The "whys" of retouching are important. If for any reason there are marks spots or irregularities on the print, I see no problem removing them. But I am unequivocally opposed to retouching to enhance or alter a picture's meaning.

Happily, The Washington Post photography department does not retouch to change a meaning. Further, our photographers' negative quality is such that cosmetic retouching is usually unnecessary.

Q: Will you please explain the difference between flash and strobe? Are they different systems or are the words interchangeable? I have an Olympus Infinity camera that has a built-in flash -- or is it a strobe?

A: In today's practical applications, the words are interchangeable.

Technically, flash refers to flash bulbs. These are still used on some cameras, particularly the blue bulbs that are balanced for daylight color film.

Strobe refers to electronic flash. It evolved from the name Stroboscope, a rapidly flashing device originally used to measure the speed of moving objects such as armatures in motor shafts and record-player turntables.

In camera usage, this electronic light flashes at a high speed and "freezes" the subject being photographed. And you don't have to change it after each picture. (Strobes, too, are less bright than flash bulbs, making it easier on the subject.)

Most camera instruction books now refer to them as "flash" even though they are strobes.

Q: Some years ago while serving with the Army in Germany, I purchased a Voitlander 35mm camera. I never was much of a camera bug, so over the years I don't think I've taken more than 10 rolls of film. The camera appears to be in excellent condition. Can you tell me if it has any value, and if so, to whom?

Q: In 1973, while on a trip to Tokyo, I bought some Canon camera equipment at what was a remarkably low price.

I have two Canon FTQL cameras, plus a 35mm, a 200mm and a 55-135mm zoom.

They have served me well, and I have kept them in very good repair. But in the past few years I haven't used them very much.

I tried to sell them both in New York and Boston, but had no luck. Do you think I might have more luck in the Washington area?

A: Buying and selling used cameras is somewhat like buying and selling used cars. There's an element of risk. And most people prefer to buy new cameras, especially since today's high-tech equipment sells at a fair price.

Selling the Voitlander will be kind of tough, but I'm a little surprised that the FTQL Canons have not moved. I still have one in my bag and use it regularly.

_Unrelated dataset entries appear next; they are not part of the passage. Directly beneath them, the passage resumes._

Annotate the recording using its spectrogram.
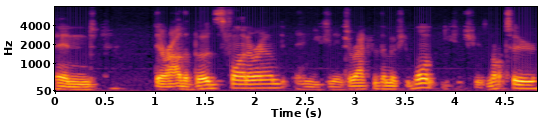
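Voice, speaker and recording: Very fast speech from a man with an Australian accent, fairly low in pitch with ordinary pitch variation, over noticeable background noise. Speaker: game developer. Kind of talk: interview. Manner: halting.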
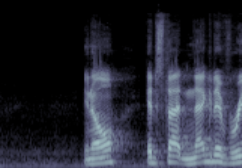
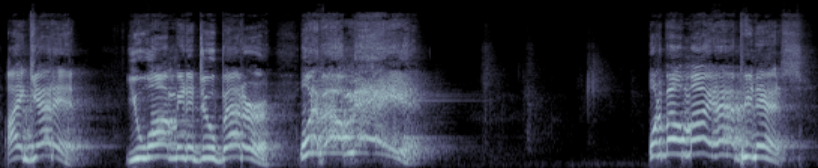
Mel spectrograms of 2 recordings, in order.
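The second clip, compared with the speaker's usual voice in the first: high, loud pleading yell; real anguished shout; 11 semitones higher, 4 dB louder than usual. Real, not acted. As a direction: cry out at your parents. Ranting at parents about happiness.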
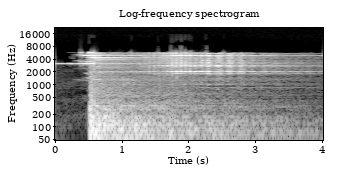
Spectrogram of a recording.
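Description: A short electronic musical sting: a faint high tone, then a sudden ringing hit about half a second in that fades away over about three seconds.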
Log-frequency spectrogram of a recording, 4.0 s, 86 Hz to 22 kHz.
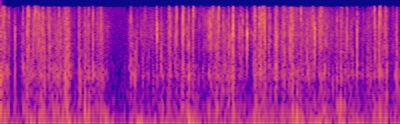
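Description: Long nails scratch and tap a thin, hollow plastic PS5 game case that is held up and still sealed in cellophane wrap. A steady run of quick, bright crinkles and scratchy taps comes from the film over a low, soft body, pausing briefly just past the one-second mark before picking back up.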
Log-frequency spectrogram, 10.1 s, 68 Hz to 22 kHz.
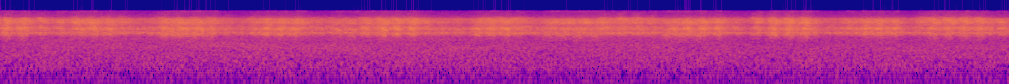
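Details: Katydids calling on a summer Saturday night, July 31, under oak trees in a side yard, recorded while walking; a dense, loud high buzzing chorus with raspy pulses swelling roughly once a second, continuous throughout.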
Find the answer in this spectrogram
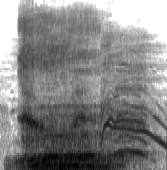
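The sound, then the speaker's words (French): A loud creature roar from a little monster at a village carnival: a deep, rough growl for about a second that slides into a rising then falling tonal howl before fading out. “Mais son rugissement est un peu effrayant.”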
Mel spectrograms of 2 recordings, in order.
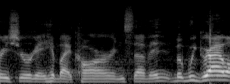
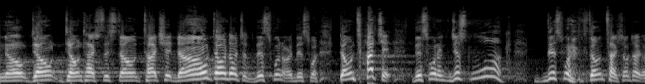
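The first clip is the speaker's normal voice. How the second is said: higher, louder, panicky dad pleading; frantic warning; 4 semitones higher, 7 dB louder than usual. Retold or imitated. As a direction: shout it like the kids are near breaking glass. Dad warning kids in glass aisle.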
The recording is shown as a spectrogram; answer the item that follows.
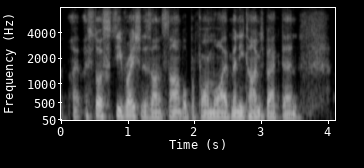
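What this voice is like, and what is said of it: New York accent. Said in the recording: “I grew up in New York, as you can tell from my accent.”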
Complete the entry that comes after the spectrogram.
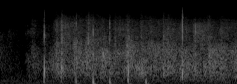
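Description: An audience applauds, a dense wash of many hands clapping with a few sharper individual claps standing out, steady and moderately loud with no talking.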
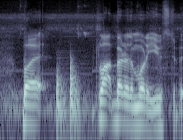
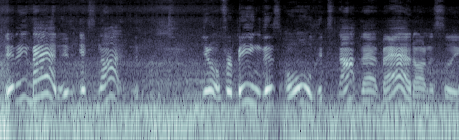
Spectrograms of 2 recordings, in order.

In both cases, I suggest some telephoning to camera dealers in your area to see who might be interested in seeing your stuff. Some stores keep a list of area collectors, and may be able to help.

Also, check a publication called Shutterbug. It contains lots of information about older cameras.